by Ian Marshall, Editor
No current world ranking, he beat the highest rated player is his group, Argentina’s Nicolas Galvano (14-12, 1-11, 11-6, 7-11, 11-3), before accounting for the next in the order of merit, Chile’s Nicolas Burgos (11-7, 11-7, 11-4).
One more match in the group remains, whatever happens, he is guaranteed first place and progress to the main draw; that is unless he misses the bus to the venue!
He now confronts the host nation’s Mattias Ferreira, a player who did not enjoy the best of fortunes on the initial day of action. He lost to by exactly the same margins to Nicolas Burgos (11-7, 11-7, 11-4) and Nicolas Galvano (11-7, 11-7, 11-4). Nicolas Burgos and Nicolas Galvano now meet to decide second place in the group, the winner will advance to the preliminary round.

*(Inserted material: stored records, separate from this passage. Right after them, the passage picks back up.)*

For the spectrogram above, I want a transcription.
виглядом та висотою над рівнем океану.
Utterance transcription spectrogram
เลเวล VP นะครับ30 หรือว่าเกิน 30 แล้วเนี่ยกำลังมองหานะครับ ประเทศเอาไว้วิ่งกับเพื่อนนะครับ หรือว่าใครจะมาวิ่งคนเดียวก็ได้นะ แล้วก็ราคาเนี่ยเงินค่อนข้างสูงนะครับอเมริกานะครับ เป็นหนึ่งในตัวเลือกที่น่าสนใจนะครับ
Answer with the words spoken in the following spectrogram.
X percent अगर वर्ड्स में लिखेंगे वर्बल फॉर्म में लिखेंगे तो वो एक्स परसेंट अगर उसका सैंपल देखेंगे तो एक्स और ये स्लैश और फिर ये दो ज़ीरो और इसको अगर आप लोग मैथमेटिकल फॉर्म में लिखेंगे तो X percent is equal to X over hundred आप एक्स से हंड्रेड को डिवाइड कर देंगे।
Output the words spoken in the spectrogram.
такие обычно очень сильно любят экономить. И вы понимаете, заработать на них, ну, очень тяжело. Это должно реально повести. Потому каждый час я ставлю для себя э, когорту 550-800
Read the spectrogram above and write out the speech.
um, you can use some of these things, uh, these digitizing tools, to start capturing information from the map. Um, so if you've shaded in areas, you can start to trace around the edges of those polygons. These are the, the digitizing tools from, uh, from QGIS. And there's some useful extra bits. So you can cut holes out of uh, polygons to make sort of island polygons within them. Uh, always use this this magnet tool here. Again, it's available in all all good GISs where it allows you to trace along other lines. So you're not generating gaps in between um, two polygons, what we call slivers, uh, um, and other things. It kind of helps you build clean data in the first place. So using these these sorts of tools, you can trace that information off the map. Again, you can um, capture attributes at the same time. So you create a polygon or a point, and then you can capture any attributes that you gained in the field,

Upsets, that is a matter of opinion; I would suggest not. Cazuo Matsumoto is a player of high pedigree and now 34 years old one of great experience.
He was a member of the Brazilian team at the Rio 2016 Olympic Games but since then has not dipped his toes in international waters; he lined up alongside Hugo Calderano and Gustavo Tsuboi.

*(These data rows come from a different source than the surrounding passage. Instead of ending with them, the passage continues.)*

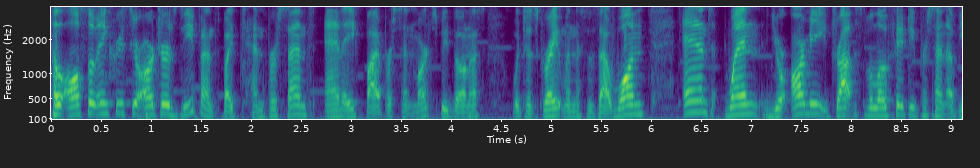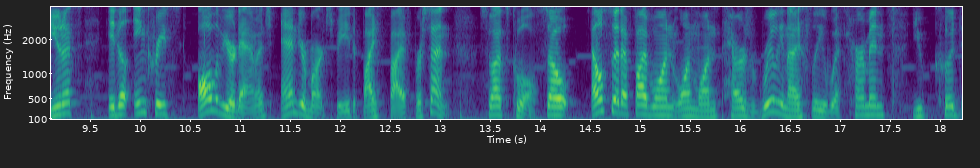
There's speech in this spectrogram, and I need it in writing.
He'll also increase your archer's defense by 10% and a 5% march speed bonus which is great when this is at one. And when your army drops below 50% of units it'll increase all of your damage and your march speed by 5% so that's cool. So El Cid at 5111 pairs really nicely with Hermann. you could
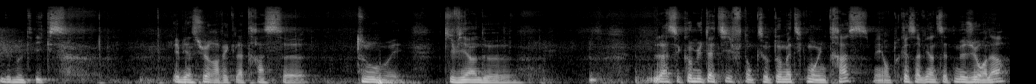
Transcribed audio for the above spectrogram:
de mode X. Et bien sûr avec la trace euh, tout qui vient de... Là c'est commutatif, donc c'est automatiquement une trace, mais en tout cas ça vient de cette mesure-là.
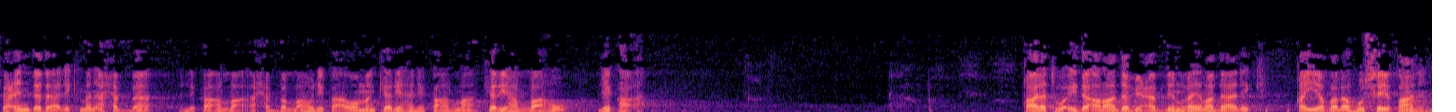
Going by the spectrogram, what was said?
فعند ذلك من أحب لقاء الله أحب الله لقاءه ومن كره لقاء الله كره الله لقاءه. قالت وإذا أراد بعبد غير ذلك قيض له شيطانا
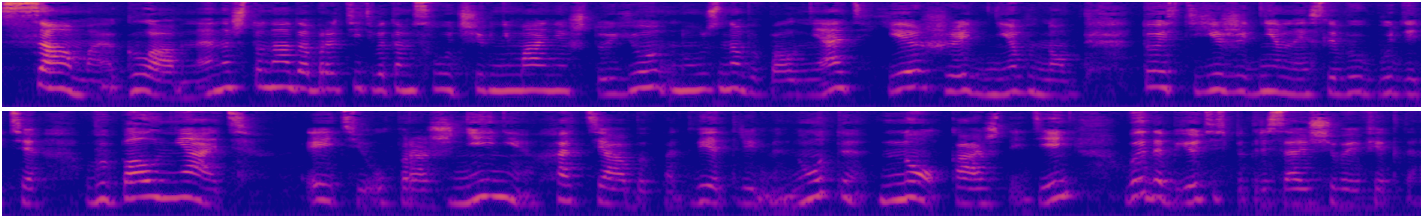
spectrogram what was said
Самое главное, на что надо обратить в этом случае внимание, что ее нужно выполнять ежедневно. То есть ежедневно, если вы будете выполнять эти упражнения хотя бы по 2-3 минуты, но каждый день вы добьетесь потрясающего эффекта.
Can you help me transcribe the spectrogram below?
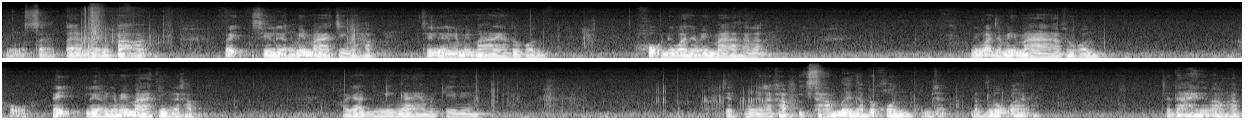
หนึ่งแสนแต้มได้หรือเปล่าฮะเฮ้ยสีเหลืองไม่มาจริงครับ สีเหลืองยังไม่มาเลยครับทุกคน โห นึกว่าจะไม่มาซะละ นึกว่าจะไม่มานะครับทุกคน โห เฮ้ย เหลืองยังไม่มาจริงเหรอครับ ขออนุญาตยิงง่ายๆครับเมื่อกี้นี้เจ็ดหมื่นแล้วครับ อีกสามหมื่นครับทุกคน ผมจะบรรลุฮะจะได้หรือเปล่าครับ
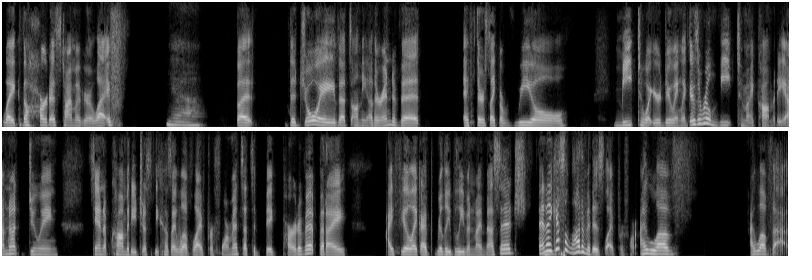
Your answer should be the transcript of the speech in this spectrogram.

Notably, he played in the first ever World Junior Championships in Santiago in 2003 but more significantly he was on duty at the Men’s World Cup in Moscow in 2009 and more recently in 2014 in Düsseldorf.

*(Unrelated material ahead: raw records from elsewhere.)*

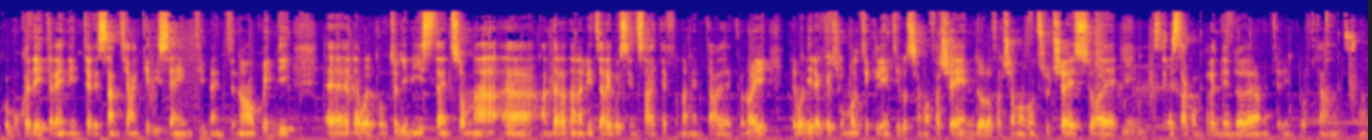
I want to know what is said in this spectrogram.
comunque dei trend interessanti anche di sentiment, no? quindi eh, eh, da quel punto di vista, insomma, eh, andare ad analizzare questi insight è fondamentale. Ecco, noi devo dire che su molti clienti lo stiamo facendo, lo facciamo con successo e se ne sta comprendendo veramente l'importanza.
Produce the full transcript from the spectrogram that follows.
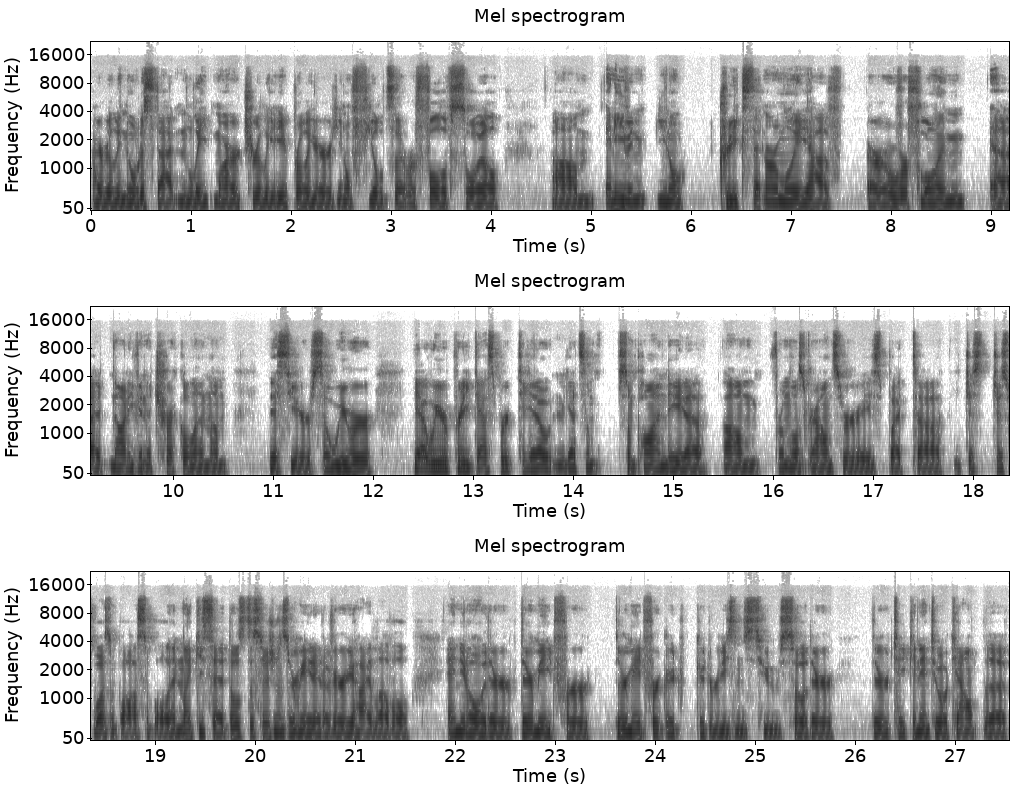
I really noticed that in late March, early April here, you know, fields that were full of soil, um, and even, you know, creeks that normally have are overflowing, uh, not even a trickle in them this year. So we were, yeah, we were pretty desperate to get out and get some some pond data um, from those ground surveys, but uh, just just wasn't possible. And like you said, those decisions are made at a very high level, and you know they're they're made for they're made for good good reasons too. So they're they're taking into account the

Furthermore, in 2009 the first ever Intercontinental Cup was staged, one representative from each of Africa, Latin America, North America and Oceania being involved. Played on a group format, Cazuo Matsumoto emerged unbeaten to secure the one remaining available place in the Men’s World Cup. Second place finished in the hands of a certain Nigerian named Quadri Aruna.
An appearance in the first ever World Junior Championships, the first ever winner of the ITTF Continental Cup; also he became the first ever Latin American to win a men’s singles title on the ITTF World Tour. He beat Hugo Calderano by some four months! In 2013 he won in the Spanish southern city of Almeria overcoming Frenchman Christophe Legout in the final; later in the year on home soil, Hugo Calderano succeed in Santos.
Furthermore, never count out Cazuo Matsumoto, he is a stoic character, unflappable; nowhere was that greater illustrated than in 2006 on the ITTF World Tour in the Russian city of Moscow.
Playing in his last ever under 21 men’s singles event, in the final he lost the first three games against Emmanuel Lebesson of France, before recovering to win the next four; the quiet comment “maybe I was just a little more experienced” still rings in my ears.
It was a reserved celebration, in some ways apologetically; it’s as though, he looks at his opponent and asks the question without speaking, how could you lose to someone who plays like me?
Last of the Mohicans
Cazuo Matsumoto is the last of the Mohicans; his style once so popular is now resigned to the annals of history.
He is a left handed pen-holder who uses just one side of the racket, service and first attack, receive of service with a deft touch or a forehand flick are the hallmarks of his play. Rapid fire footwork is not his forte, playing smart and being different is his strength. Unless your name is Ma Long or a player of that ilk, it is very difficult to establish a rhythm again him; always you must be on your guard.
A good day for Cazuo Matsumoto and to add icing to the cake, a good day for his girlfriend, in her one and only match of the day, Jessica Yamada beat Chile’s Natasha Rio (11-3, 11-2, 11-2).
Love all, start again tomorrow.